Omit the pictures and reproduce the rest of the listing exactly.

■ **SUPPLIED INFORMATION**
=== Begin Enclosure ===

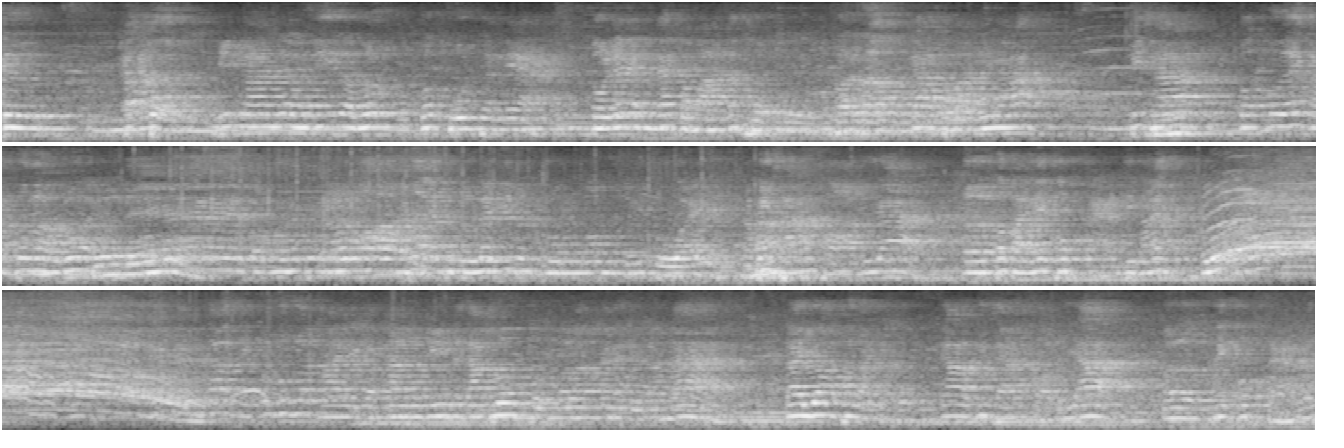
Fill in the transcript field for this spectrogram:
คือนะคครัรับบผมมีงานในวันนี้เราเพิ่มผมทบทุนกันเนี่ย ตัวเลขมันได้ประมาณสักหกหมื่นครับเก้าประมาณนี้นะพี่ช้างตบมือให้กับพวกเราด้วยโอ้โหตบมือให้เราด้วยเอาเพื่อเป็นตัวเลขที่มันกลมกลมสวยๆพี่ช้างขออนุญาตเติมเข้าไปให้ครบแสนดีไหมเป็นข้าวสิคุณทุกท่านไทยกับงานวันนี้นะครับร่วมส่งกำลังใจสู่นำหน้า ได้ยอดเท่าไหร่จากผมเก้าพี่ช้างขออนุญาตเติมให้ครบแสนแล้ว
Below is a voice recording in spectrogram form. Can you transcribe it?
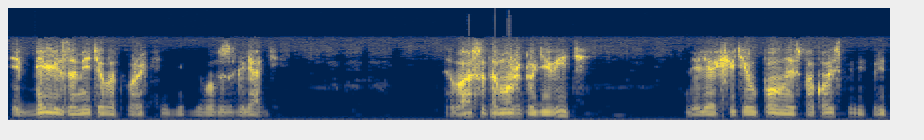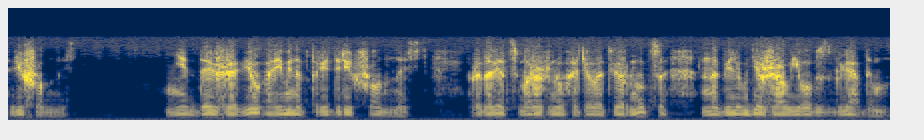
и Билли заметил отвращение в его взгляде. Вас это может удивить. Билли ощутил полное спокойствие и предрешенность. Не дежавю, а именно предрешенность. Продавец мороженого хотел отвернуться, но Билли удержал его взглядом.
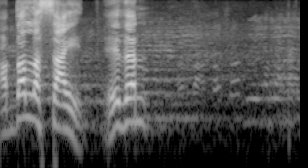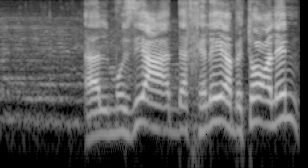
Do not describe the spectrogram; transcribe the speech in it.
عبد الله السعيد اذا المذيعة الداخلية بتعلن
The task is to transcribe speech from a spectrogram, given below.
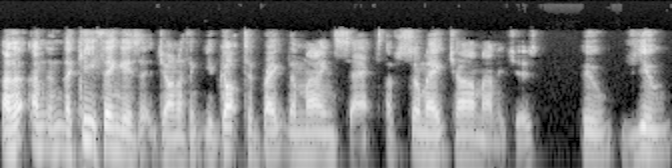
And, and, and the key thing is, John, I think you've got to break the mindset of some HR managers who view,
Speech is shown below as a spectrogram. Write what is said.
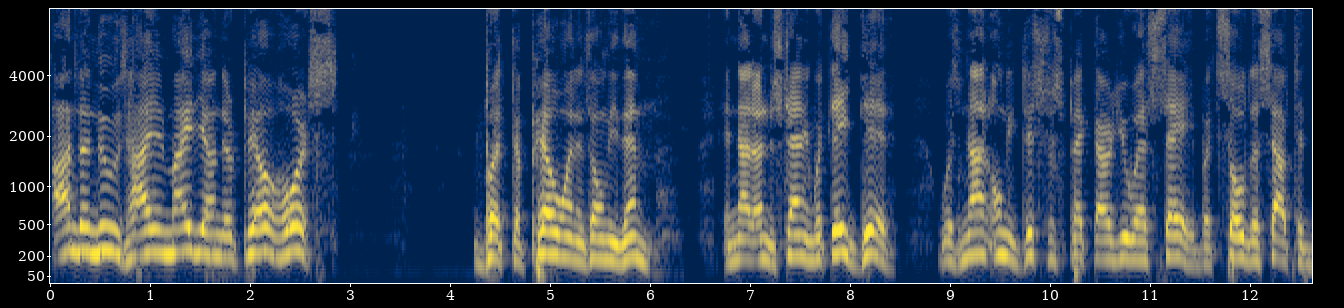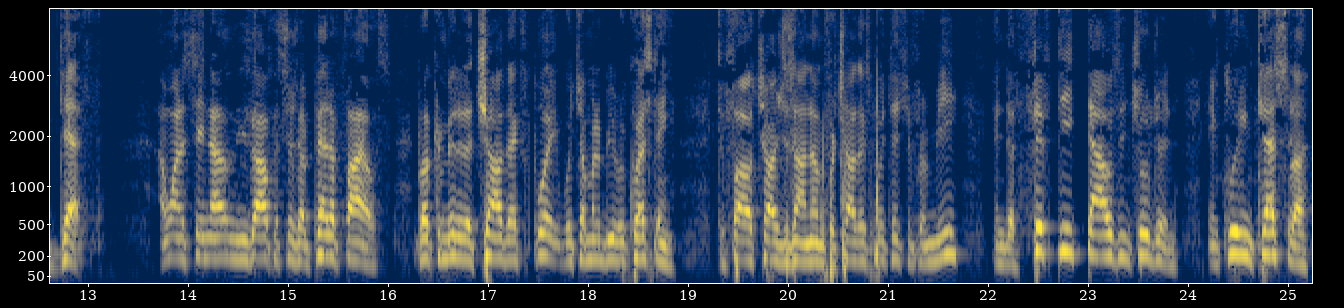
on the news, high and mighty on their pale horse. But the pale one is only them. And not understanding what they did was not only disrespect our USA, but sold us out to death. I want to say not only these officers are pedophiles, but committed a child exploit, which I'm going to be requesting to file charges on them for child exploitation for me and the 50,000 children, including Tesla,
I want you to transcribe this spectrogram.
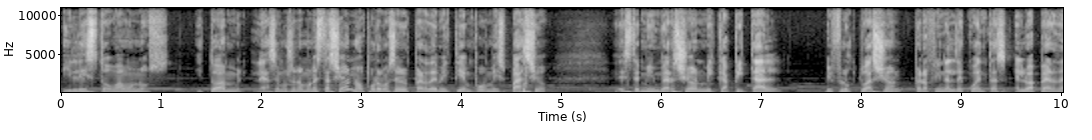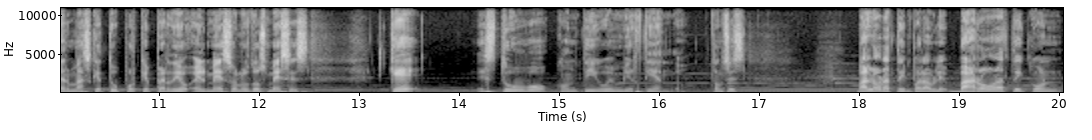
y listo, vámonos. Y toda, le hacemos una amonestación, no podemos hacer perder mi tiempo, mi espacio, este, mi inversión, mi capital mi fluctuación, pero a final de cuentas él va a perder más que tú porque perdió el mes o los dos meses que estuvo contigo invirtiendo. Entonces, valórate imparable, valórate con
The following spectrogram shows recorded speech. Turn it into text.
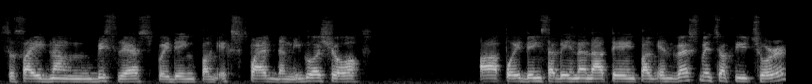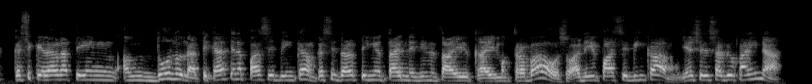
sa side ng business, pwedeng pang-expand ng negosyo, ah pwedeng sabihin na natin pang-investment sa future. Kasi kailangan natin, ang dulo natin, kailangan natin ng passive income. Kasi darating yung time na hindi na tayo kaya magtrabaho. So, ano yung passive income? Yan sinasabi ko kanina.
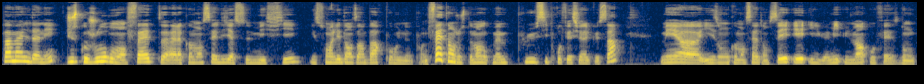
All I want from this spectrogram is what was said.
pas mal d'années, jusqu'au jour où en fait elle a commencé, elle dit, à se méfier. Ils sont allés dans un bar pour une, pour une fête, hein, justement, donc même plus si professionnel que ça. Mais euh, ils ont commencé à danser et il lui a mis une main aux fesses. Donc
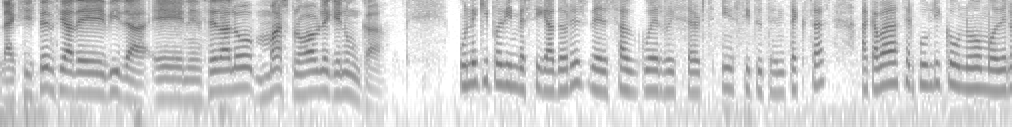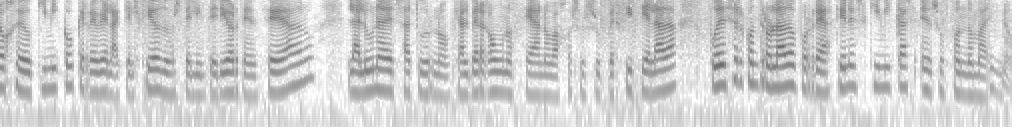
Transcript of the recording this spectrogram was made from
La existencia de vida en Encédalo más probable que nunca. Un equipo de investigadores del Southwest Research Institute en Texas acaba de hacer público un nuevo modelo geoquímico que revela que el CO2 del interior de Encédalo, la luna de Saturno, que alberga un océano bajo su superficie helada, puede ser controlado por reacciones químicas en su fondo marino.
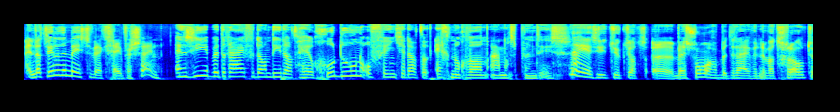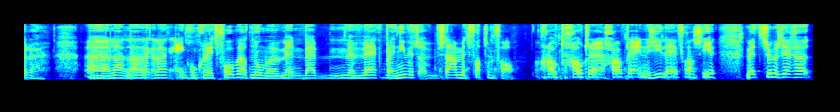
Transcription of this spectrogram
En dat willen de meeste werkgevers zijn. En zie je bedrijven dan die dat heel goed doen, of vind je dat dat echt nog wel een aandachtspunt is? Nee, je ziet natuurlijk dat uh, bij sommige bedrijven, de wat grotere, laat, laat, laat, ik één concreet voorbeeld noemen. We, bij, we werken bij Nieuwe samen met Vattenfall, een grote, grote, grote energieleverancier, met zullen we zeggen,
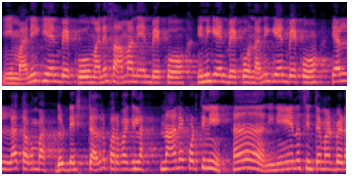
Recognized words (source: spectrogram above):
ಈ ಮನೆಗೆ ಏನು ಬೇಕು ಮನೆ ಸಾಮಾನು ಏನು ಬೇಕು ನಿನಗೇನು ಬೇಕು ನನಗೇನು ಬೇಕು ಎಲ್ಲ ತಗೊಂಬ. ದುಡ್ಡು ಎಷ್ಟಾದರೂ ಪರವಾಗಿಲ್ಲ. ನಾನೇ ಕೊಡ್ತೀನಿ ಹಾಂ? ನೀನೇನು ಚಿಂತೆ ಮಾಡಬೇಡ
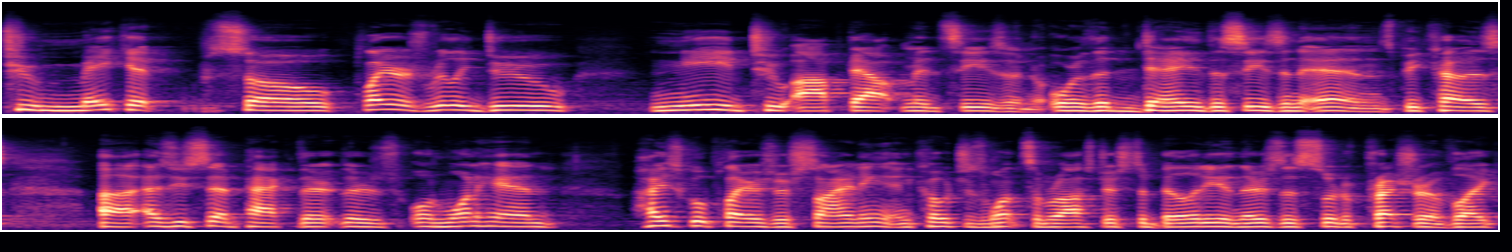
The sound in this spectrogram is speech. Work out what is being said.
to make it so players really do need to opt out midseason or the day the season ends. Because, uh, as you said, Pack, there, there's on one hand, high school players are signing and coaches want some roster stability and there's this sort of pressure of like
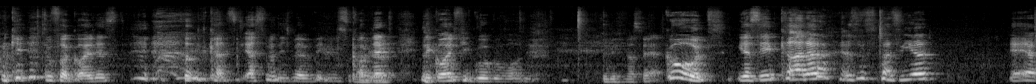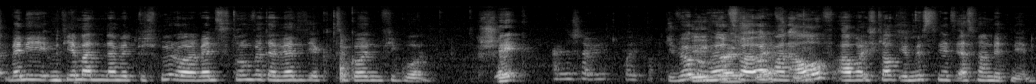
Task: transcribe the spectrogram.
Okay, du vergoldest und kannst dich erstmal nicht mehr bewegen. Du bist komplett eine Goldfigur geworden. Bin ich was wert? Gut, ihr seht gerade, es ist passiert. Ja, Wenn ihr mit jemandem damit besprüht oder wenn es getrunken wird, dann werdet ihr zu goldenen Figuren. Schick. Also schreibe ich drauf. Die Wirkung hört zwar irgendwann auf, aber ich glaube, ihr müsst ihn jetzt erstmal mitnehmen.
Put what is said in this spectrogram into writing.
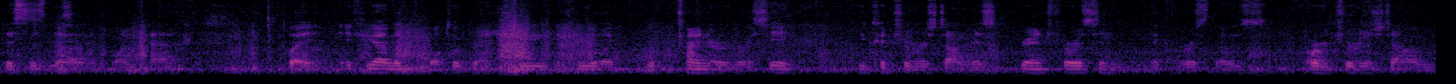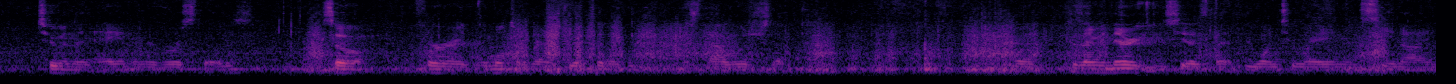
this is the one path. But if you have like a multiple branch tree, if you're like re- trying to reverse it, you could traverse down this branch first and like reverse those, or traverse down two and then A and then reverse those. So for the multiple branch, you have to like establish like because I mean, there you see that's that B one two A and then C nine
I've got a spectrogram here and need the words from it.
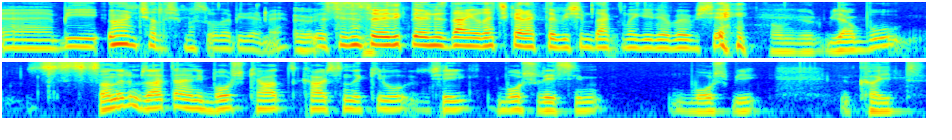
e, bir ön çalışması olabilir mi? Evet. Sizin söylediklerinizden yola çıkarak tabii şimdi aklıma geliyor böyle bir şey. Anlıyorum. Ya bu sanırım zaten hani boş kağıt karşısındaki o şey boş resim, boş bir kayıt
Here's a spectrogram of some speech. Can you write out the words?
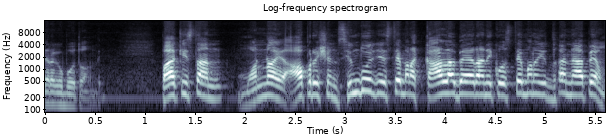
జరగబోతోంది. పాకిస్తాన్ మొన్న ఆపరేషన్ సింధూర్ చేస్తే మన కాళ్ళ బేరానికి వస్తే మనం యుద్ధాన్ని ఆపాం.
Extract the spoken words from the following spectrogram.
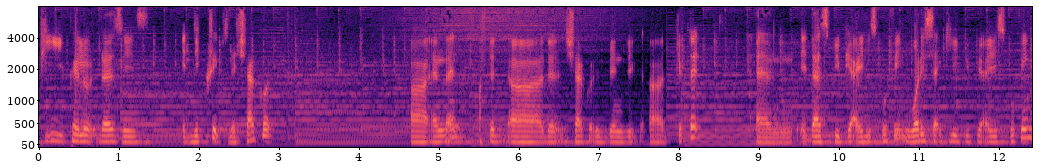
PE payload does is it decrypts the shellcode. Uh, and then after uh, the shellcode has been uh, decrypted, and it does PPID spoofing. What is actually PPID spoofing?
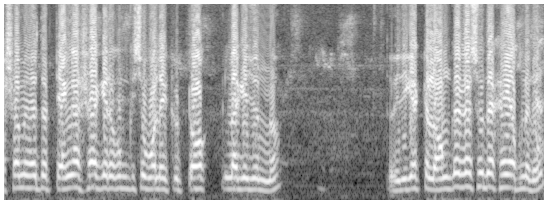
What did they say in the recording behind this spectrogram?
আসামে হয়তো ট্যাঙ্গা শাক এরকম কিছু বলে একটু টক লাগে জন্য। তো এদিকে একটা লঙ্কা গাছও দেখাই আপনাদের।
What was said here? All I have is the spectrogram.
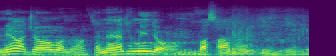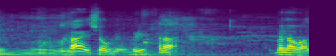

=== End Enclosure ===

■ **WRITTEN RESPONSE**
Fill in the transcript field for this spectrogram:
คือนะคครัรับบผมมีงานในวันนี้เราเพิ่มผมทบทุนกันเนี่ย ตัวเลขมันได้ประมาณสักหกหมื่นครับเก้าประมาณนี้นะพี่ช้างตบมือให้กับพวกเราด้วยโอ้โหตบมือให้เราด้วยเอาเพื่อเป็นตัวเลขที่มันกลมกลมสวยๆพี่ช้างขออนุญาตเติมเข้าไปให้ครบแสนดีไหมเป็นข้าวสิคุณทุกท่านไทยกับงานวันนี้นะครับร่วมส่งกำลังใจสู่นำหน้า ได้ยอดเท่าไหร่จากผมเก้าพี่ช้างขออนุญาตเติมให้ครบแสนแล้ว
Below is a voice recording in spectrogram form. Can you transcribe it?
и Билли заметил отвращение в его взгляде. Вас это может удивить. Билли ощутил полное спокойствие и предрешенность. Не дежавю, а именно предрешенность. Продавец мороженого хотел отвернуться, но Билли удержал его взглядом.
Do not describe the spectrogram; transcribe the speech in it.
عبد الله السعيد اذا المذيعة الداخلية بتعلن
The task is to transcribe speech from a spectrogram, given below.
And, and, and the key thing is, John, I think you've got to break the mindset of some HR managers who view,
Speech is shown below as a spectrogram. Write what is said.
on the news, high and mighty on their pale horse. But the pale one is only them. And not understanding what they did was not only disrespect our USA, but sold us out to death. I want to say not only these officers are pedophiles, but committed a child exploit, which I'm going to be requesting to file charges on them for child exploitation for me and the 50,000 children, including Tesla,
I want you to transcribe this spectrogram.
y listo, vámonos. Y toda, le hacemos una amonestación, no podemos hacer perder mi tiempo, mi espacio, este, mi inversión, mi capital mi fluctuación, pero a final de cuentas él va a perder más que tú porque perdió el mes o los dos meses que estuvo contigo invirtiendo. Entonces, valórate imparable, valórate con
The following spectrogram shows recorded speech. Turn it into text.
sa side ng business, pwedeng pang-expand ng negosyo, ah pwedeng sabihin na natin pang-investment sa future. Kasi kailangan natin, ang dulo natin, kailangan natin ng passive income. Kasi darating yung time na hindi na tayo kaya magtrabaho. So, ano yung passive income? Yan sinasabi ko kanina.
All I want from this spectrogram is what was said.
pas mal d'années, jusqu'au jour où en fait elle a commencé, elle dit, à se méfier. Ils sont allés dans un bar pour une, pour une fête, hein, justement, donc même plus si professionnel que ça. Mais euh, ils ont commencé à danser et il lui a mis une main aux fesses. Donc
Transcript of the recording this spectrogram was made from
La existencia de vida en Encédalo más probable que nunca. Un equipo de investigadores del Southwest Research Institute en Texas acaba de hacer público un nuevo modelo geoquímico que revela que el CO2 del interior de Encédalo, la luna de Saturno, que alberga un océano bajo su superficie helada, puede ser controlado por reacciones químicas en su fondo marino.
Transcription of this spectrogram
En dat willen de meeste werkgevers zijn. En zie je bedrijven dan die dat heel goed doen, of vind je dat dat echt nog wel een aandachtspunt is? Nee, je ziet natuurlijk dat uh, bij sommige bedrijven, de wat grotere, laat, laat, laat, ik één concreet voorbeeld noemen. We, bij, we werken bij Nieuwe samen met Vattenfall, een grote, grote, grote energieleverancier, met zullen we zeggen,
Recognized words (source: spectrogram above):
ಈ ಮನೆಗೆ ಏನು ಬೇಕು ಮನೆ ಸಾಮಾನು ಏನು ಬೇಕು ನಿನಗೇನು ಬೇಕು ನನಗೇನು ಬೇಕು ಎಲ್ಲ ತಗೊಂಬ. ದುಡ್ಡು ಎಷ್ಟಾದರೂ ಪರವಾಗಿಲ್ಲ. ನಾನೇ ಕೊಡ್ತೀನಿ ಹಾಂ? ನೀನೇನು ಚಿಂತೆ ಮಾಡಬೇಡ
The sound in this spectrogram is speech. Work out what is being said.
to make it so players really do need to opt out midseason or the day the season ends. Because, uh, as you said, Pack, there, there's on one hand, high school players are signing and coaches want some roster stability and there's this sort of pressure of like
Task: transcribe the spectrogram.
Okay, du vergoldest und kannst dich erstmal nicht mehr bewegen. Du bist komplett eine Goldfigur geworden. Bin ich was wert? Gut, ihr seht gerade, es ist passiert. Ja, Wenn ihr mit jemandem damit besprüht oder wenn es getrunken wird, dann werdet ihr zu goldenen Figuren. Schick. Also schreibe ich drauf. Die Wirkung hört zwar irgendwann auf, aber ich glaube, ihr müsst ihn jetzt erstmal mitnehmen.
Put what is said in this spectrogram into writing.
this is the one path. But if you have like a multiple branch tree, if you're like re- trying to reverse it, you could traverse down this branch first and like reverse those, or traverse down two and then A and then reverse those. So for the multiple branch, you have to like establish like because I mean, there you see that's that B one two A and then C nine
I've got a spectrogram here and need the words from it.
e, bir ön çalışması olabilir mi? Evet. Sizin söylediklerinizden yola çıkarak tabii şimdi aklıma geliyor böyle bir şey. Anlıyorum. Ya bu sanırım zaten hani boş kağıt karşısındaki o şey boş resim, boş bir kayıt
Here's a spectrogram of some speech. Can you write out the words?
జరగబోతోంది. పాకిస్తాన్ మొన్న ఆపరేషన్ సింధూర్ చేస్తే మన కాళ్ళ బేరానికి వస్తే మనం యుద్ధాన్ని ఆపాం.
Extract the spoken words from the following spectrogram.
PE payload does is it decrypts the shellcode. Uh, and then after uh, the shellcode has been uh, decrypted, and it does PPID spoofing. What is actually PPID spoofing?
What did they say in the recording behind this spectrogram?
আসামে হয়তো ট্যাঙ্গা শাক এরকম কিছু বলে একটু টক লাগে জন্য। তো এদিকে একটা লঙ্কা গাছও দেখাই আপনাদের।
What was said here? All I have is the spectrogram.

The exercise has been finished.